A: I believe they have an effect because the preservation of Metinvest’s business made it possible to maintain Ukraine’s export potential, generate export currency revenue, pay taxes and improve the country’s balance of payments. We are less dependent on the devaluation of the hryvnia and pay more taxes, while the state can make repayments when receiving these taxes, including external borrowing on government debt. We support the work of Ukrainian Railways, which, in turn, can service its debts. All told, we provide jobs for people who pay taxes in the same way. Consequently, this is a complex issue and a kind of influence.
Q: Does the Group have any prospects for additional cash flow? What could facilitate this?
A: We are interested in Metinvest’s long-term development and we view ourselves as a backbone investor in the economy of Ukraine and countries where we have production assets: Italy, Bulgaria, the United Kingdom and the United States.

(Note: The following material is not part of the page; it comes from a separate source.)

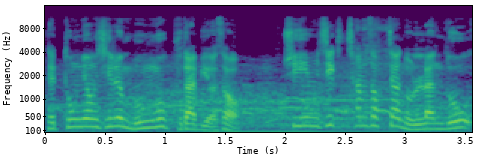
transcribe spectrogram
대통령실은 묵묵부답이어서 취임식 참석자 논란도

In 2017, the Group updated its strategic priorities and Technological Strategy to 2030. First of all, this concerns investments in efficiency: we are not so much increasing production volume as investing in quality, environmental projects, and effectively reducing consumption of various raw commodities, materials and energy resources, among other things.
In 2018, we implemented numerous strategic projects at our metallurgical assets in Mariupol. One key achievement was the construction of the continuous casting machine no. 4 at Illich Steel. Some 30% of the funds for the project were raised under guarantees from the Austrian Export Credit Agency. This is further confirmation that European financial institutions trust Ukraine and Metinvest in particular. Since this is a lower-cost and longer-term credit facility, our strategy is to increase such financing in the Group’s debt portfolio.

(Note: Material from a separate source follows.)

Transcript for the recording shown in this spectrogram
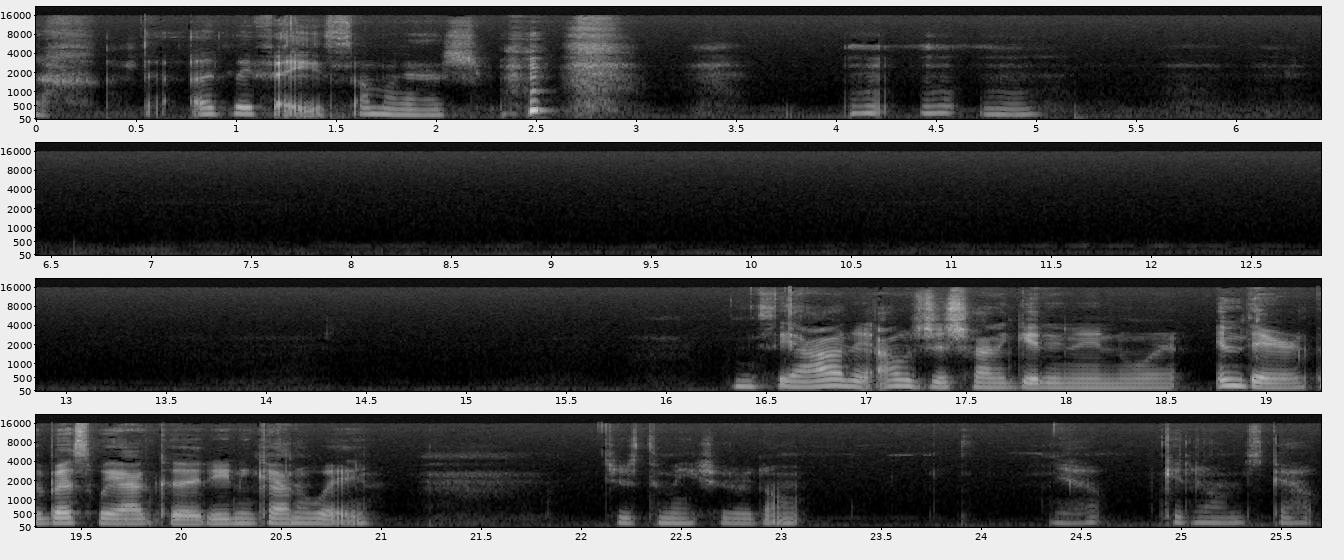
Ugh, ugly face. Oh my gosh. mm -mm -mm. You see, I, I was just trying to get it in, in there the best way I could, any kind of way. Just to make sure I don't, yeah, get it on the scalp.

Q: - What could prevent Metinvest from repaying its debt? What are the main risks?
A: Metinvest intends to fully service its debts since it recognises the importance of long-term relations with creditors.
External factors that could influence the situation include conditions on the raw materials market and the geopolitical situation around and within Ukraine. As far as the raw materials market is concerned, the Group strives constantly to improve its own efficiency. We are working on reducing production costs to ensure competitiveness. This will make it possible to maintain margins during a decline on the market or in prices, i.e. to continue making money on processing or production.

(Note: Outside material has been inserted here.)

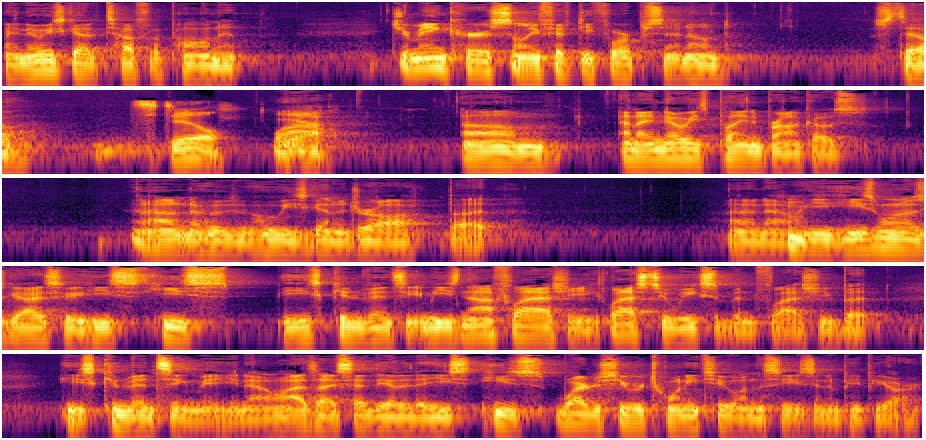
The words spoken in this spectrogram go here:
I know he's got a tough opponent. Jermaine Kearse only fifty four percent owned. Still. Still, wow. Yeah. Um, and I know he's playing the Broncos. And I don't know who who he's going to draw, but I don't know. He, he's one of those guys who he's he's he's convincing. I mean, he's not flashy. Last two weeks have been flashy, but he's convincing me. You know, as I said the other day, he's he's wide receiver twenty two on the season in PPR.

The geopolitical situation in Ukraine is clear. Over the past five years, we have functioned in an unstable environment, and we have learned to work in such circumstances.
As for the business climate in the country, the situation with the most pressing issue for Ukrainian exporters, VAT refunds, has improved significantly over the past few years. This is not to say that the system works flawlessly, but it has become much easier, and we would like this trend to continue.
In Ukraine, Metinvest also faces several issues related to logistics: the rail service, above all from Mariupol to the Black Sea ports, and the passage of ships via the Sea of Azov through the Kerch Strait. We have now managed to resolve issues involving the availability of rail cars and locomotives, as well as the number of trains, that run to and from Mariupol and Kryvyi Rih.
Another problem is that a country like Ukraine does not have an internal market for financing such players as Metinvest. We all understand that the average citizen of Ukraine, with a notional US$1,000, could go to the bank and deposit it at 4% a year. Meanwhile, Metinvest is ready to take on this money at 5% a year for 3-5 years. Such a person must have a mechanism for investing in Metinvest. Unfortunately, the National Bank of Ukraine has a very high key interest rate. Ultimately, Metinvest can obtain financing in hryvnia at a rate of 16% a year at best. We must measure our long-term investment plans with our long-term liabilities for raising money and liquidity. This is an important aspect that must be taken into account.